- Projects above €1 million (e.g., in the construction sector), supported under the 2014-2020 programmes but which could not be completed in time due to price increases, shortages of raw material and labour force, may continue to be supported under 2021-2027 programmes.
- More flexibility for Member States at closure of programmes to maximise the amount of the funds they can get even when the implementation has been delayed.
Members of the College said:
Executive Vice-President for an Economy that Works for People, Valdis Dombrovskis, said: “The EU stands in full solidarity with Ukraine against Russia’s brutal aggression. EU Member States have welcomed millions of Ukrainians fleeing from this war, but they also have to deal with its economic consequences – extra costs and supply chain difficulties, for example. Today’s proposal has an important humanitarian and economic objective: to improve the EU’s support for displaced people from Ukraine and to simplify Member States’ work to carry out key EU-funded projects that now risk being delayed. We will do this by making EU cohesion policy rules simpler and more flexible, following the principles of sound financial management and adhering to our Green Deal objectives.”
Commissioner for Cohesion and Reforms, Elisa Ferreira, added: “The consequences of Russia’s unprovoked and unjustified invasion of Ukraine are growing by the day. From the beginning, Cohesion Policy has been offering a comprehensive and pragmatic response to the various difficulties encountered by Member States and regional and local authorities. Today, with our FAST-CARE proposals, we step up our assistance by proposing additional flexibility and more means under Cohesion Policy to integrate third country nationals and support those who are doing it first-hand. These proposals will also contribute to mitigate the combined negative impact of COVID-19 and of the war in the implementation of programmes.”

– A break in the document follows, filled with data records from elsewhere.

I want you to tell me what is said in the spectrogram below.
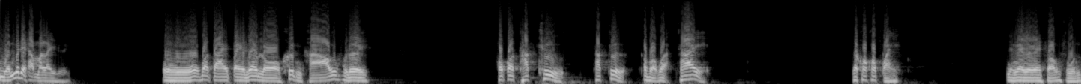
เหมือนไม่ได้ทำอะไรเลย โอ้พอตายไปแล้วหล่อขึ้นขาวเลยเขาก็ทักชื่อ ทักชื่อ ก็บอกว่า ใช่ แล้วเขาเข้าไปยังไงยังไงสองศูนย์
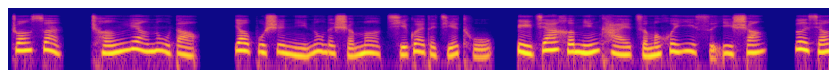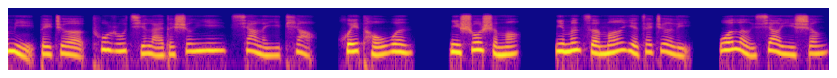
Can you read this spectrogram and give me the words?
装蒜？”程亮怒道：“要不是你弄的什么奇怪的截图，李佳和明凯怎么会一死一伤？”乐小米被这突如其来的声音吓了一跳，回头问：“你说什么？你们怎么也在这里？”我冷笑一声：“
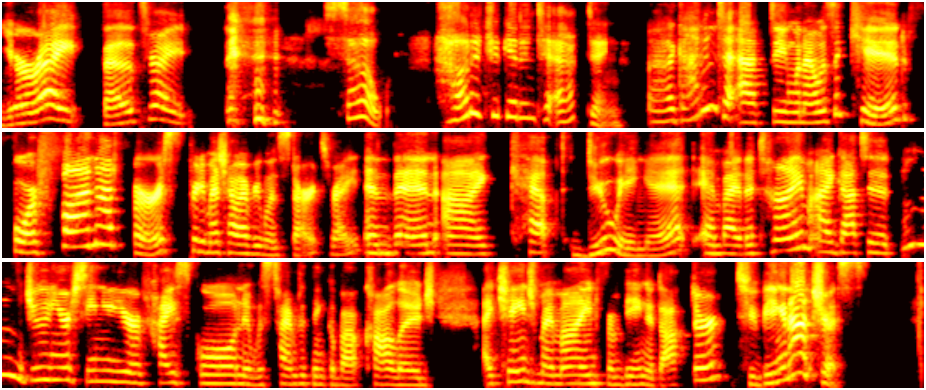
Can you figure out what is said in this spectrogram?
You're right. That's right. so, how did you get into acting? I got into acting when I was a kid for fun at first, pretty much how everyone starts, right? And mm-hmm. then I kept doing it. And by the time I got to mm, junior, senior year of high school, and it was time to think about college, I changed my mind from being a doctor to being an actress.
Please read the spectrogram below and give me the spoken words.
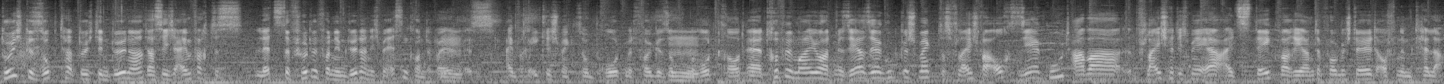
durchgesuppt hat durch den Döner, dass ich einfach das letzte Viertel von dem Döner nicht mehr essen konnte, weil es einfach eklig schmeckt, so Brot mit vollgesupptem Rotkraut. Äh, Trüffelmayo hat mir sehr, sehr gut geschmeckt. Das Fleisch war auch sehr gut, aber Fleisch hätte ich mir eher als Steak-Variante vorgestellt auf einem Teller,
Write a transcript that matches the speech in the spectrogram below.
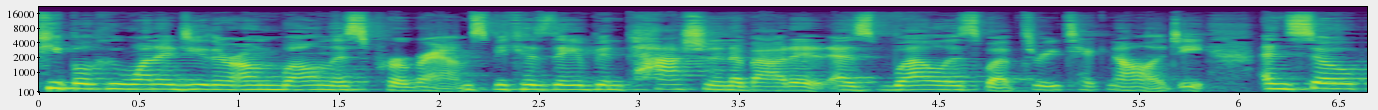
people who want to do their own wellness programs because they've been passionate about it as well as Web3 technology. And so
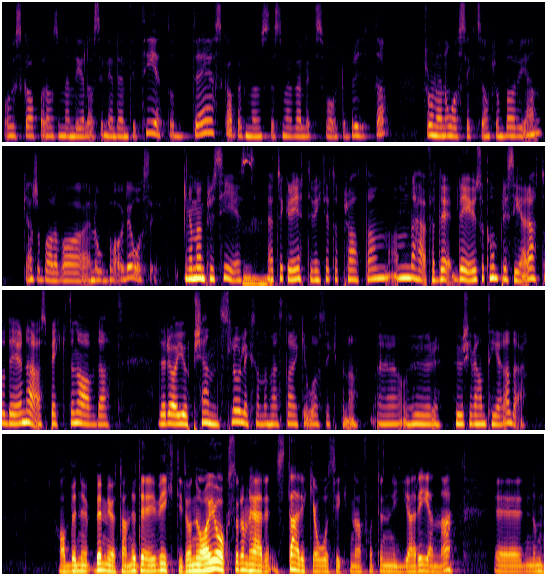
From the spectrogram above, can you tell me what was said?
och skapa dem som en del av sin identitet och det skapar ett mönster som är väldigt svårt att bryta från en åsikt som från början kanske bara var en obehaglig åsikt. Ja men precis. Mm. Jag tycker det är jätteviktigt att prata om, om det här för det, det, är ju så komplicerat och det är den här aspekten av det att det rör ju upp känslor, liksom de här starka åsikterna. Eh, och hur, hur ska vi hantera det? Ja, bemötandet är ju viktigt och nu har ju också de här starka åsikterna fått en ny arena eh, de,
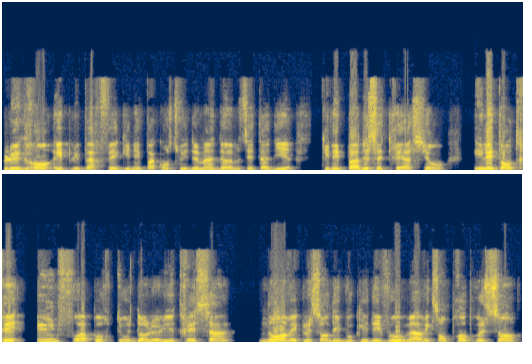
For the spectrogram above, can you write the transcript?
plus grand et plus parfait qui n'est pas construit de main d'homme, c'est-à-dire qui n'est pas de cette création. Il est entré une fois pour toutes dans le lieu très saint non avec le sang des boucs et des veaux, mais avec son propre sang,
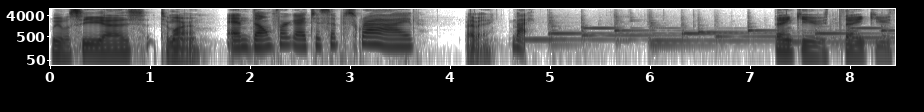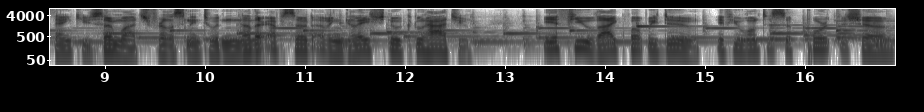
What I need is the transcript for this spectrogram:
We will see you guys tomorrow. And don't forget to subscribe. Bye bye. Bye. Thank you, thank you, thank you so much for listening to another episode of English no Kruhaju. If you like what we do, if you want to support the show,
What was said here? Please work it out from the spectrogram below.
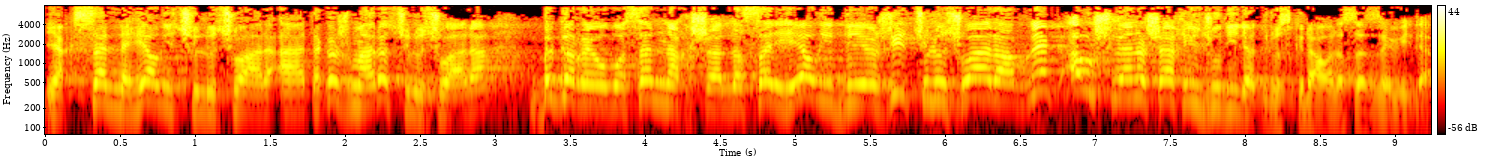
یەکسەر لە هێڵی چل و چوارە ئاەتەکە ژمارە چل و چوارە بگەڕێەوە بۆ سەر نەخشە لەسەر هێڵی درێژی چل و چوارە ڕێک ئەو شوێنە شاخی جوودی لە دروست کراوە لەسەر زەویدا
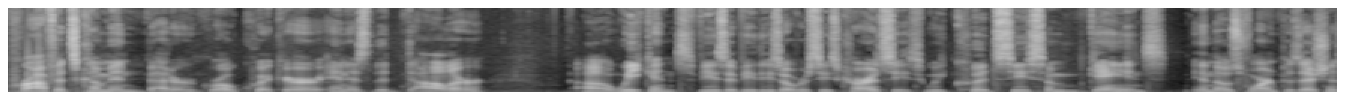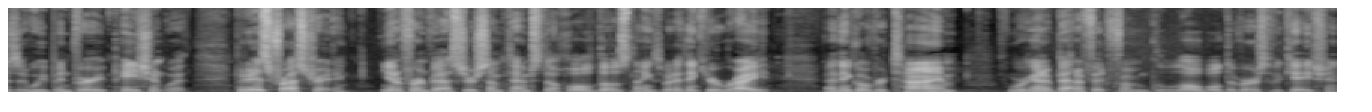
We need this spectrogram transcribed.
profits come in better, grow quicker, and as the dollar – uh, weakens vis-a-vis these overseas currencies, we could see some gains in those foreign positions that we've been very patient with. But it is frustrating, you know, for investors sometimes to hold those things. But I think you're right. I think over time we're going to benefit from global diversification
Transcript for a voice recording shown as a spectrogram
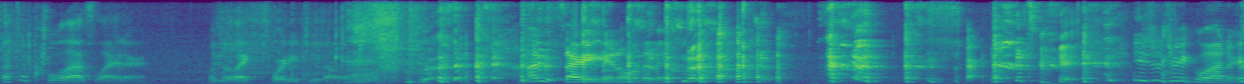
That's a cool ass lighter. Was it like forty-two dollars? I'm sorry, you can hold it in. sorry. It's great. You should drink water.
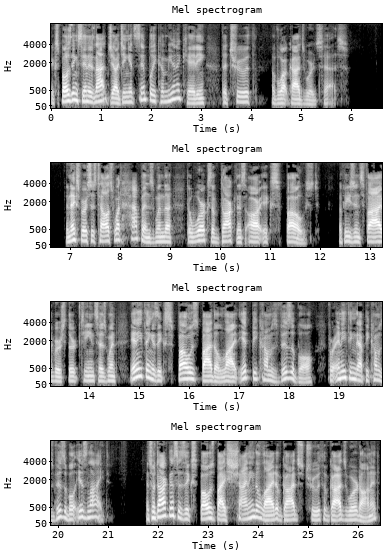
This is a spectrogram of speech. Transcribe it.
Exposing sin is not judging, it's simply communicating the truth of what God's Word says. The next verses tell us what happens when the, the works of darkness are exposed. Ephesians 5 verse 13 says, When anything is exposed by the light, it becomes visible, for anything that becomes visible is light. And so darkness is exposed by shining the light of God's truth, of God's word on it.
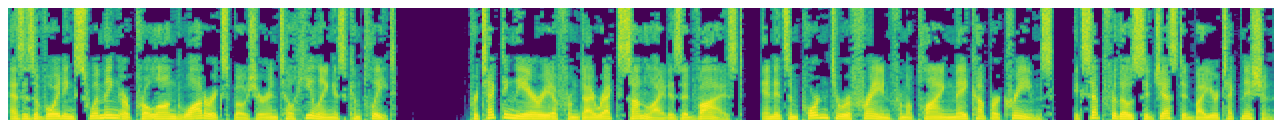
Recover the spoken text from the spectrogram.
as is avoiding swimming or prolonged water exposure until healing is complete. Protecting the area from direct sunlight is advised, and it's important to refrain from applying makeup or creams, except for those suggested by your technician.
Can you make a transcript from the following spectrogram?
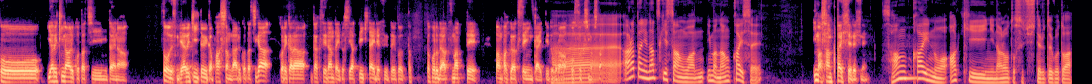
こうやる気のある子たちみたいなそうですね、やる気というかパッションがある子たちが、これから学生団体としてやっていきたいですというところで集まって、万博学生委員会っていうところが発足しました。新たに夏樹さんは今何回生？今3回生ですね。3回の秋になろうとしてるということは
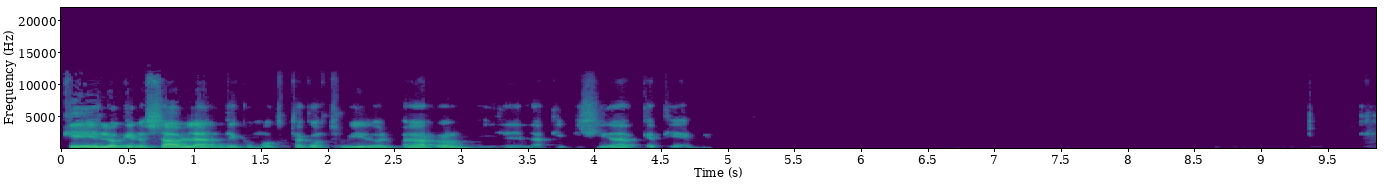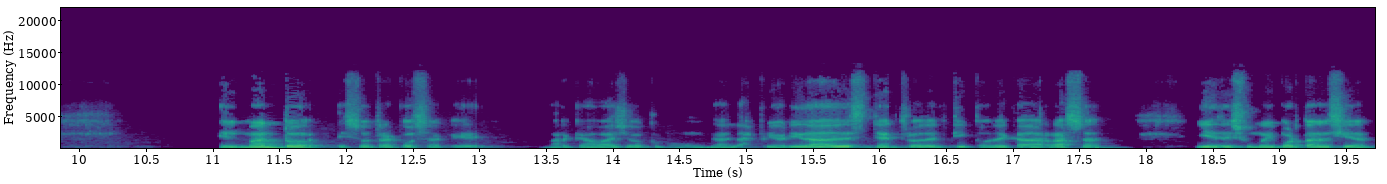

Commissioner for Jobs and Social Rights, Nicolas Schmit, said: “The EU has so far welcomed more than 6.2 million people fleeing from Russia’s war of aggression in Ukraine. Member States authorities and civil society organisations are doing a great job under very difficult circumstances in providing food, shelter, education, counselling and employment opportunities to those arriving. The FAST-CARE package is a concrete way to provide additional solidarity to all Member States with the tools and funds we have at our disposal.”
The EU continues to stand by Ukraine in light of the unprovoked and unjustified military aggression by Russia. It also stands by its Member States in their effort in welcoming refugees from Ukraine.
CARE introduced high levels of flexibility for Member States to use available 2014-2020 Cohesion Policy funds and resources from the Fund for European Aid to the Most Deprived to support people fleeing Russia’s invasion of Ukraine and provide basic material assistance like food and clothing.
In addition, the Commission paid €3.5 billion of pre-financing under REACT-EU and further simplified the mobilisation of funds thanks to the introduction of unit costs per person, to cover for immediate needs of refugees such as food, basic material assistance, accommodation and transportation. Moreover, the 2022 envelope of €10 billion of REACT-EU funds may be used immediately to address these new needs.
Today’s legislative proposals further extend the support of the Commission to stakeholders. They optimise the effective use of the funds and address further needs of Member States and regional and local authorities following the war in Ukraine.